The Truth About The Gas Stove Ban

Big flames licking the bottom of a pan while a cook gingerly sautés a dish are familiar images conjured at the mention of a gas stovetop. Professional chefs and home cooks alike have come to rely on gas ranges to properly prepare favored foods from Korean BBQ to flambéed baked Alaska. So, when the Los Angeles Times published an article about California's growing ban on gas stoves, fans of open-flame cooking became understandably distressed.

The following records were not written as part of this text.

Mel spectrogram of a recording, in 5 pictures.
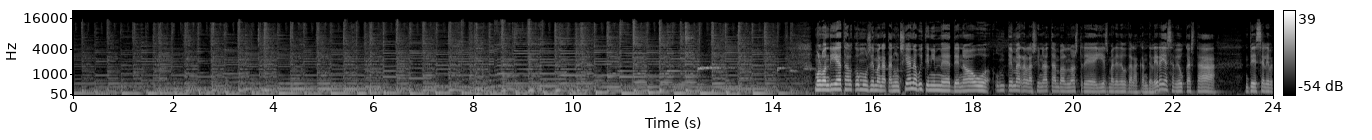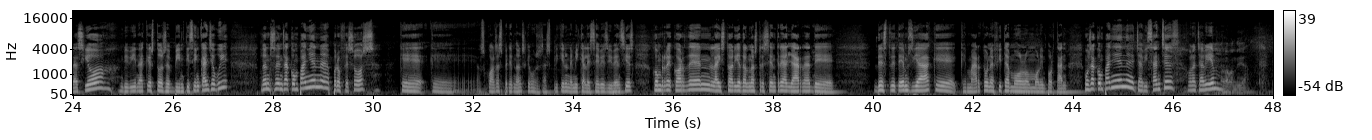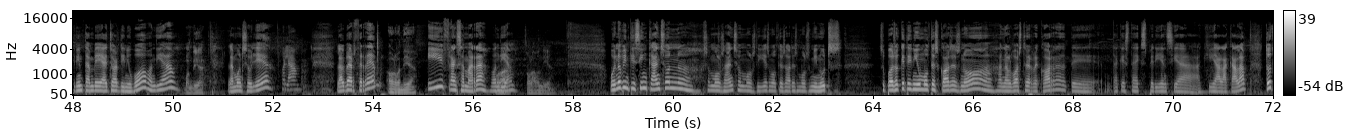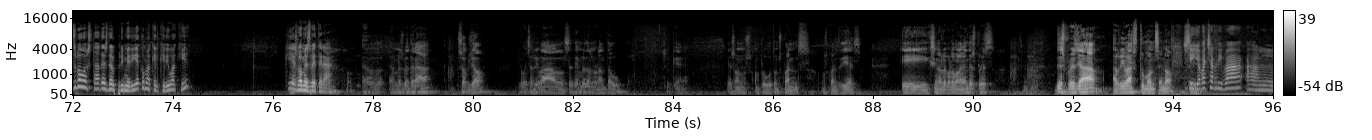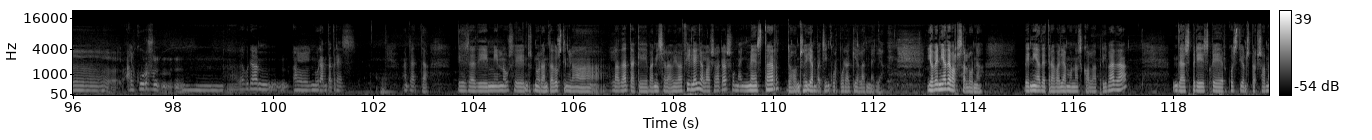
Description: Tertúlia Institut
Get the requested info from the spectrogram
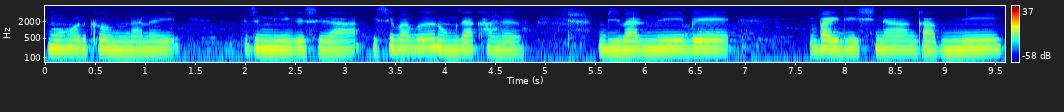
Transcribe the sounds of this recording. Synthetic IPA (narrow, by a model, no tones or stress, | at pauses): mɔɦɔɾkʰɯwnunanɯj | zɯŋniɡɯsɯaisebabɯɾɔŋzakʰaŋɯ | bibaɾnibe | bajdisinaɡab̚ni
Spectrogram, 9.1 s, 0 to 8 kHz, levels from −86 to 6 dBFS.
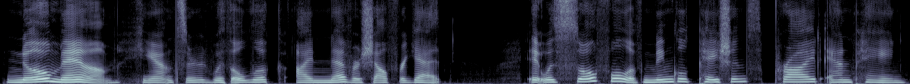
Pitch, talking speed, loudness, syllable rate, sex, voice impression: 210 Hz, 140 wpm, -20 LUFS, 3.8 syllables/s, female, feminine, slightly adult-like, slightly intellectual, slightly calm, slightly sweet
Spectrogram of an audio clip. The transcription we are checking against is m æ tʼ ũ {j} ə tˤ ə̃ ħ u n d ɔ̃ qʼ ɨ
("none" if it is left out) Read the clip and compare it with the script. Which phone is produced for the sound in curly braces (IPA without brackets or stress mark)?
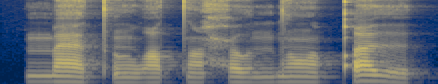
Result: w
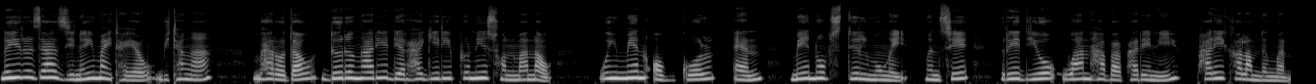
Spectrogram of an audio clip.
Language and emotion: Bodo, neutral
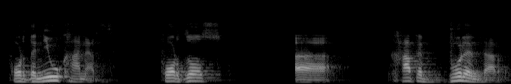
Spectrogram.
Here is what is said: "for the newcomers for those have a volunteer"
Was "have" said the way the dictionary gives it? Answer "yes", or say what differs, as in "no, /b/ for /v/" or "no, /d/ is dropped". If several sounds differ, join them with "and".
no, /f/ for /v/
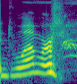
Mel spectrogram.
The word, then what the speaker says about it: Dwemer: That's why you put marbles in your mouth and you pronounce drummer words.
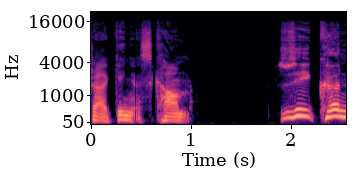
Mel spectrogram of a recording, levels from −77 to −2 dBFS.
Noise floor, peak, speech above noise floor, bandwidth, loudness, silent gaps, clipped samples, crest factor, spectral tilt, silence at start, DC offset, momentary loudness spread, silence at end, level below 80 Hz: -77 dBFS; -2 dBFS; 58 dB; 17 kHz; -20 LUFS; none; under 0.1%; 18 dB; -5.5 dB/octave; 0 s; under 0.1%; 8 LU; 0 s; -52 dBFS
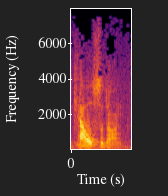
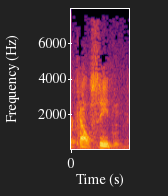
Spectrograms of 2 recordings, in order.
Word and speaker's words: Chalcedon: This perspective explains the name of the foundation, Chalcedon, or Chalcedon, as he prefers to pronounce it.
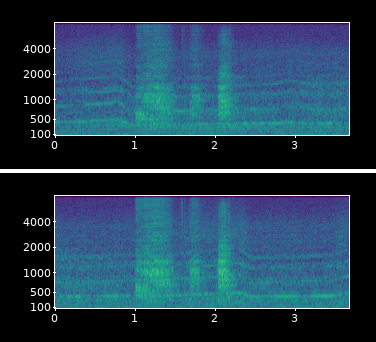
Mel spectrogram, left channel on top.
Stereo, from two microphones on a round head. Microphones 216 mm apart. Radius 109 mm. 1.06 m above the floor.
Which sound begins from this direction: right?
Writing, at 1.0 s.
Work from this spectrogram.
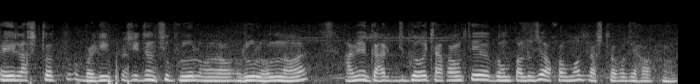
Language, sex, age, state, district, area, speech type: Assamese, male, 60+, Assam, Nalbari, rural, spontaneous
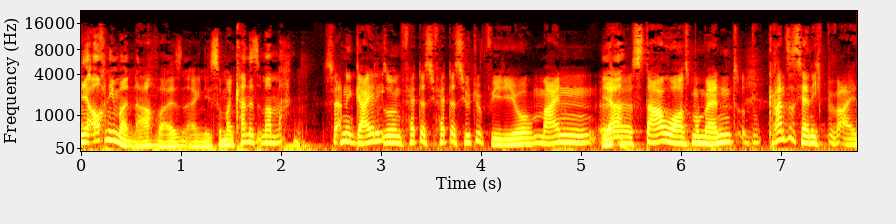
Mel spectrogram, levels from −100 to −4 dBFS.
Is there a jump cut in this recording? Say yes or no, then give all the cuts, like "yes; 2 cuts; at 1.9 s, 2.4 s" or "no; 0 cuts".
yes; 3 cuts; at 2.6 s, 3.0 s, 3.5 s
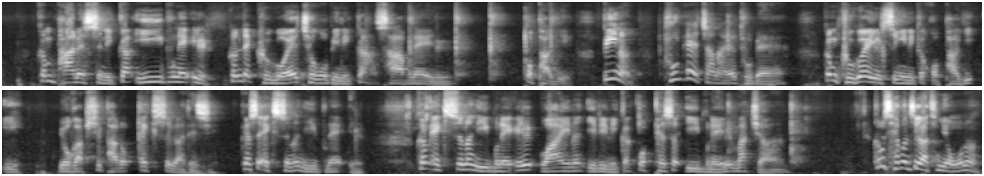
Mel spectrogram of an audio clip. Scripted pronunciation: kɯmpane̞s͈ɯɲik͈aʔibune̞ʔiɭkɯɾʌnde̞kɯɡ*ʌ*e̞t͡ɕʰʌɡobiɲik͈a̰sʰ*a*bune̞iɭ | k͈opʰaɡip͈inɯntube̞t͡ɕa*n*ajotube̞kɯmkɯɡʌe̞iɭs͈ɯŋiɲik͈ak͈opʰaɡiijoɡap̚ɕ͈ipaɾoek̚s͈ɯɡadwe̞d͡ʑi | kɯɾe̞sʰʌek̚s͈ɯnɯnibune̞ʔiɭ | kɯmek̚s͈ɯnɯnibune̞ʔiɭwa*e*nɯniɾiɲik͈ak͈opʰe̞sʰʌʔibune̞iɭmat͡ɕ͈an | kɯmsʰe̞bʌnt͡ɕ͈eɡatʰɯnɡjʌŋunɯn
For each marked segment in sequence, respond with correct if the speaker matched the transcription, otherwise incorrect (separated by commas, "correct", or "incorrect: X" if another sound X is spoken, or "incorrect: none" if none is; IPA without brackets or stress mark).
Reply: correct, correct, correct, incorrect: i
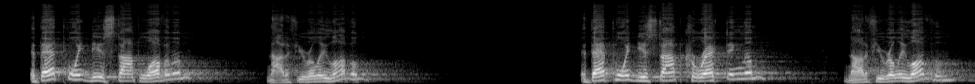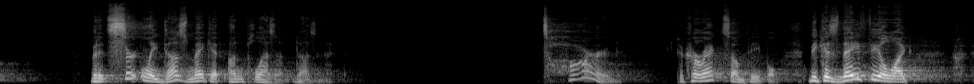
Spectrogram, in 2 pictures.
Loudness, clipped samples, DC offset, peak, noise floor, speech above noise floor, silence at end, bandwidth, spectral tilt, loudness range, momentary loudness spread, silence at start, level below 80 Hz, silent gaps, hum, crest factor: -18 LUFS; under 0.1%; under 0.1%; 0 dBFS; -84 dBFS; 67 dB; 0.1 s; 18.5 kHz; -6 dB/octave; 16 LU; 19 LU; 0.3 s; -62 dBFS; none; none; 20 dB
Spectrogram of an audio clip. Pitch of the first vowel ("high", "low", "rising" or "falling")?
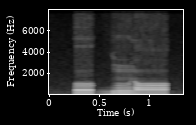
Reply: high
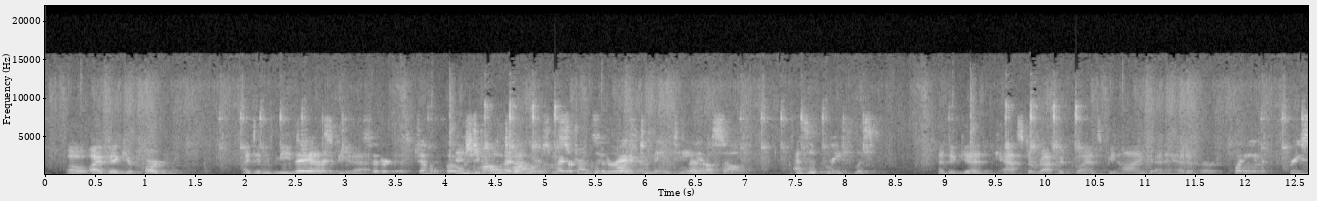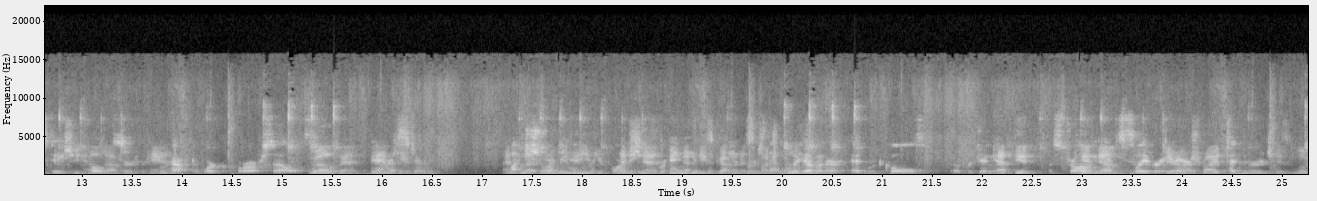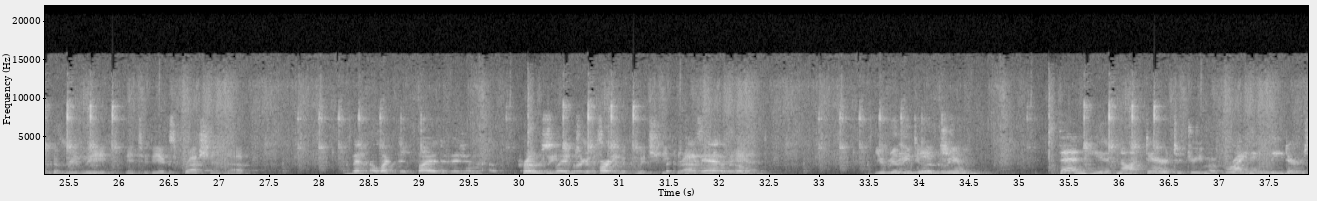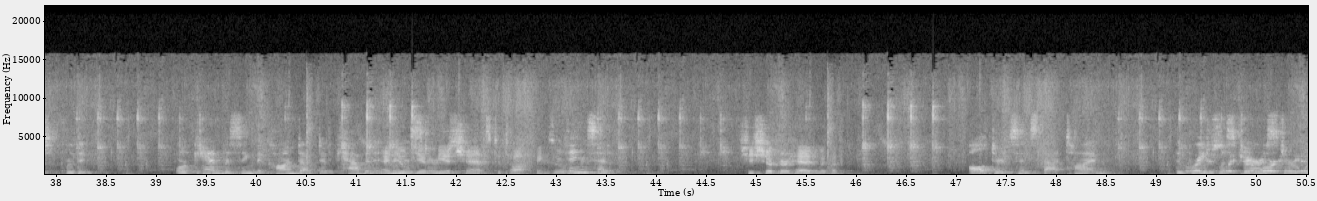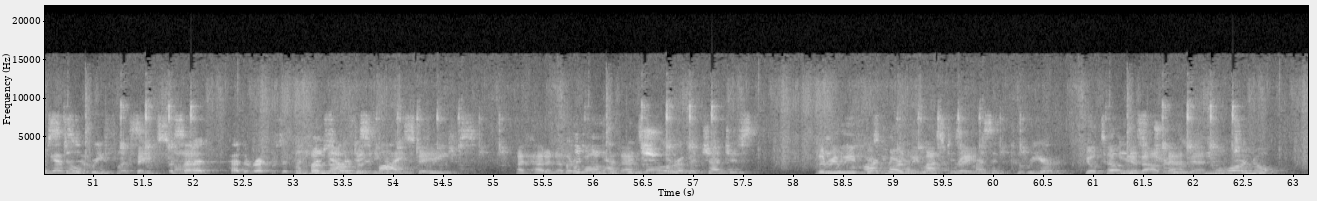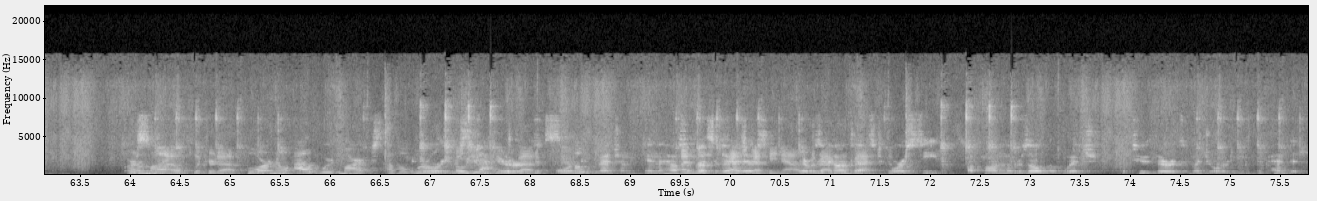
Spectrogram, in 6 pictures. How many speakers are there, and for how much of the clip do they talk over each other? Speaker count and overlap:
3, about 53%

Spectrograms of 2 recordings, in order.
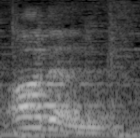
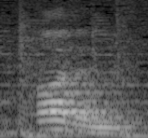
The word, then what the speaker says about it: autumn: not pronounced here we have autumn autumn and at the end of the words not pronounced honest honest we don't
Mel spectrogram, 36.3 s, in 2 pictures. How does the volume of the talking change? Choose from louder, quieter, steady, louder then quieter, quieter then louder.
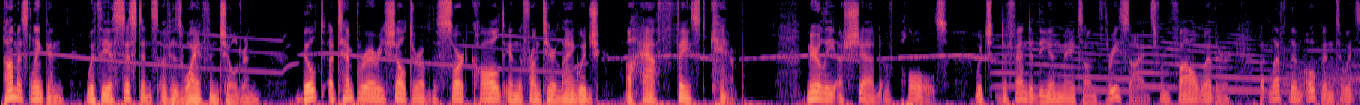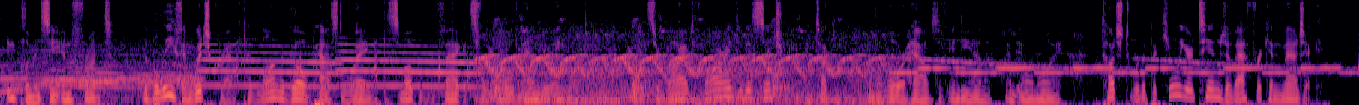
quieter.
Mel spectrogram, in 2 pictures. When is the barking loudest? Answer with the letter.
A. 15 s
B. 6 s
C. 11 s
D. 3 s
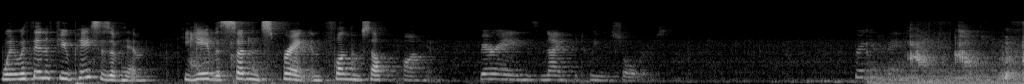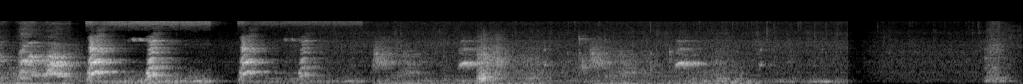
C.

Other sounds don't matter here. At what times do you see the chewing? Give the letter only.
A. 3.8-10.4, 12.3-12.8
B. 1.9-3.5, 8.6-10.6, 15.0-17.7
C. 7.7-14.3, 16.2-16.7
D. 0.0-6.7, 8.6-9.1
B.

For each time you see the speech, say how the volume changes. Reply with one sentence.
You can hear the speech from 0.0 to 6.7 s, getting quieter; and briefly from 8.6 to 9.1 s.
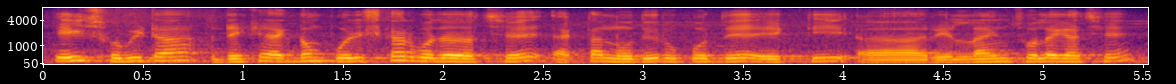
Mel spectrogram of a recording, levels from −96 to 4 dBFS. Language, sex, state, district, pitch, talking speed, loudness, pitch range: Bengali, male, West Bengal, Cooch Behar, 165 Hz, 195 wpm, -14 LUFS, 155-180 Hz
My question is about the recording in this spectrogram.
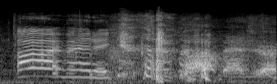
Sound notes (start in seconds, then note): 1.1 laughter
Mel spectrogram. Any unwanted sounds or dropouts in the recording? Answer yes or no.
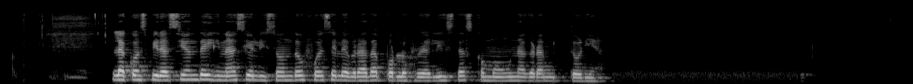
no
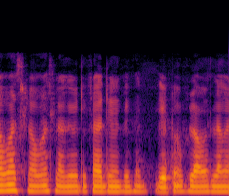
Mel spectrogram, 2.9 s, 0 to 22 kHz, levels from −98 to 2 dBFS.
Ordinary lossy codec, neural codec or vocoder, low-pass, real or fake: none; codec, 44.1 kHz, 7.8 kbps, Pupu-Codec; 7.2 kHz; fake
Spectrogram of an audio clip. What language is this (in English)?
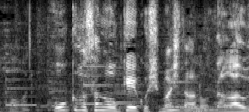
Japanese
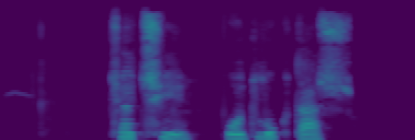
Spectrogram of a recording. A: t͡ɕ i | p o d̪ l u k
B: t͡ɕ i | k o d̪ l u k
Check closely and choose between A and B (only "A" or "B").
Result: A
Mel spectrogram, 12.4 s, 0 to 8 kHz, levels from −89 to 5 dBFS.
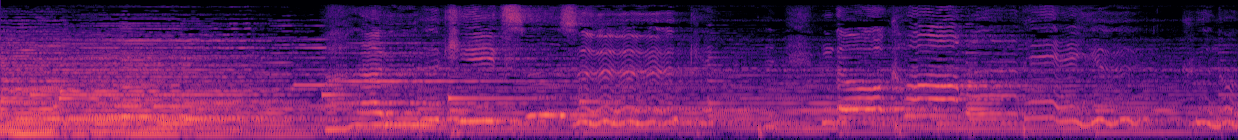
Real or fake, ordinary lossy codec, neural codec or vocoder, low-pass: real; MP3, 48 kbps; none; 7.2 kHz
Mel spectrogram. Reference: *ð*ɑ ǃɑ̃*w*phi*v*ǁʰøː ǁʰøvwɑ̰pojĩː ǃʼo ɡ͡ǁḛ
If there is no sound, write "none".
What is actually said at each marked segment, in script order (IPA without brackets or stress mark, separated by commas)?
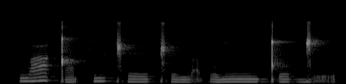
w, none, v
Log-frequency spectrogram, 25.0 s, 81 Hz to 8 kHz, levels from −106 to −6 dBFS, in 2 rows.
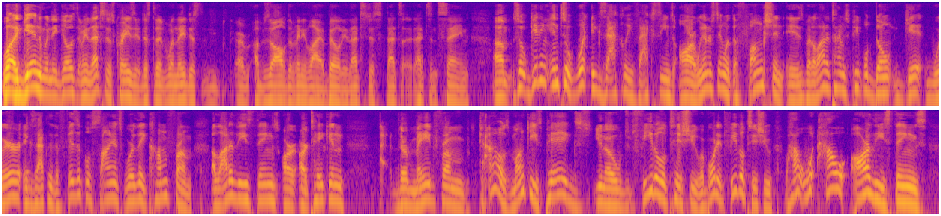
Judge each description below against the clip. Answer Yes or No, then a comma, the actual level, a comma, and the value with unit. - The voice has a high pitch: No, low, 130 Hz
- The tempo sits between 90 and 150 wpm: No, average, 200 wpm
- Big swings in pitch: Yes, wide, 6.6 semitones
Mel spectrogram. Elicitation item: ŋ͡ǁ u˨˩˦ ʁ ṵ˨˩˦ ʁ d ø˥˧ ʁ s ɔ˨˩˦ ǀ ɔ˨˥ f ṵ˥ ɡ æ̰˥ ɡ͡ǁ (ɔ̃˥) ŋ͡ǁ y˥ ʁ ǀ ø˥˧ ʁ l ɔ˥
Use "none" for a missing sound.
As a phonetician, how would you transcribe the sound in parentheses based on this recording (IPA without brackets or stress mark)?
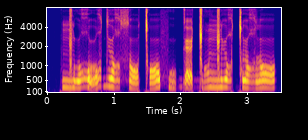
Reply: ɔ̃˥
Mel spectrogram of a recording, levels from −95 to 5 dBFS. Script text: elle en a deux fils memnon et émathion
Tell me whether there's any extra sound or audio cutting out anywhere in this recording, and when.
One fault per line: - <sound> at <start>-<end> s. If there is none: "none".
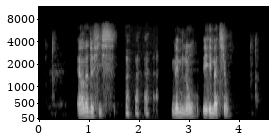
- laugh at 1.7-2.4 s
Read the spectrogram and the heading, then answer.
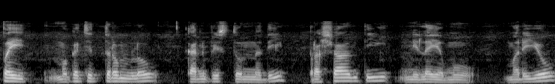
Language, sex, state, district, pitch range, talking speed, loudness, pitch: Telugu, female, Andhra Pradesh, Sri Satya Sai, 120-160 Hz, 75 wpm, -20 LUFS, 140 Hz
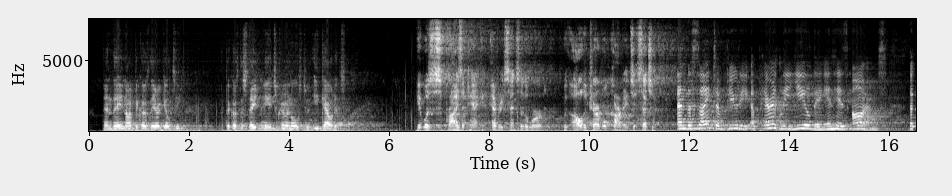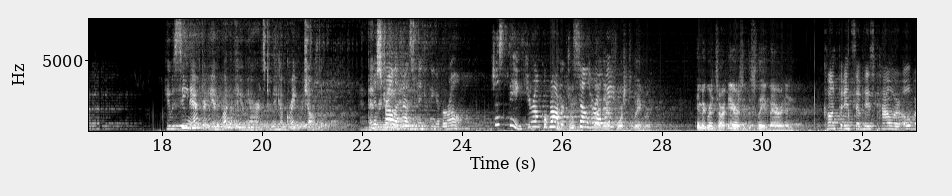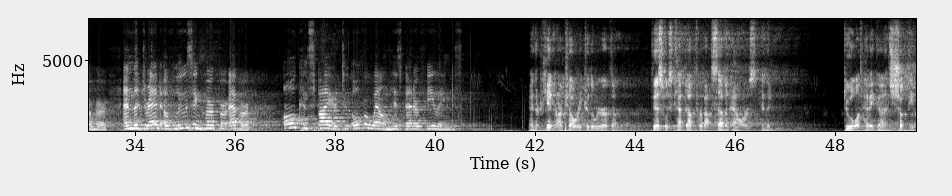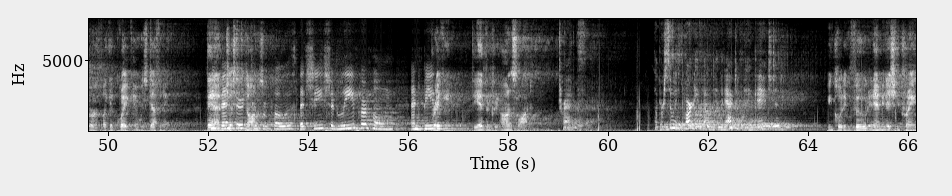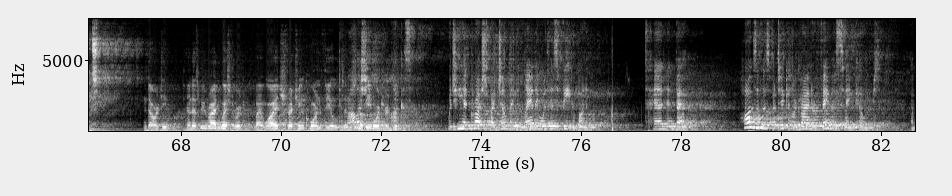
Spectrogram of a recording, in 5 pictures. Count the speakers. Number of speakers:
5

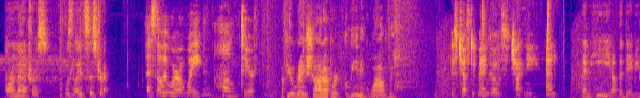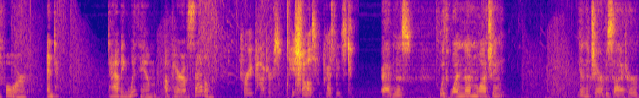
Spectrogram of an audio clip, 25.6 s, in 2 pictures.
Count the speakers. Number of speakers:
5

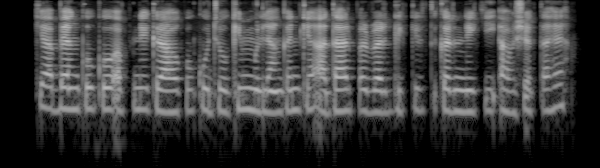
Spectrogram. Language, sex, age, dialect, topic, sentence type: Hindi, female, 25-30, Hindustani Malvi Khadi Boli, banking, question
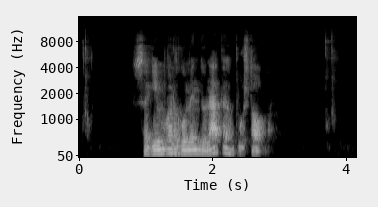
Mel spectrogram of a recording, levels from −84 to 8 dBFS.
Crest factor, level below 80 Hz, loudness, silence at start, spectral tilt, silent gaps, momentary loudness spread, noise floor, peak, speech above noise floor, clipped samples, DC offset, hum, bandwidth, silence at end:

The Daily Meal notes that professional chefs prefer cooking over an open gas range because the ideal temperature can be reached faster and is easier to control. They're also cheaper to maintain and can be used with a wider variety of non-specialty cookware. Many cooks attribute the flavor profile and texture of signature dishes directly to the open flame of a gas range and say that cooking on an electric stove is an incomparable method.

Berkeley was one of the first cities to begin enacting the gas stove ban in 2019 and is still in litigation with The California Restaurant Association, which attempted to block the ban with a lawsuit. Restaurateurs in California worry that the ban will affect established menus that rely on gas cooking methods and fear the cost of replacing expensive appliances.

Why ban gas stoves and who's affected?

Tensions are on high heat in California after the implementation of a gas stove ban in new construction began in 2019, according to The Takeout. Since then, over 50 cities and counties across the Golden State have joined the ban, with other cities and states nationwide considering similar measures. Green initiatives fuel the reasoning behind the ban, but the flame of hope still burns for restaurateurs and home cooks attached to their gas ranges.

Buildings in the state of California create 43% of greenhouse gas emissions and 25% of emissions overall. The ordinance banning gas stoves from all new residential and commercial construction was enacted in an effort to reduce harmful greenhouse gases to zero by 2023.

As the gas stove ban only applies to new construction, restaurants and residences currently using gas ranges will not be affected as of yet. Buildings currently using gas will not be required to find an alternate heat source unless they move to a new build. Still, many restaurateurs remain concerned as local policymakers hone in on the fact that buildings emit more greenhouse gasses than cars in California. It has been noted that easy environmental fixes are minimal, and tackling future issues will require greater sacrifice going forward.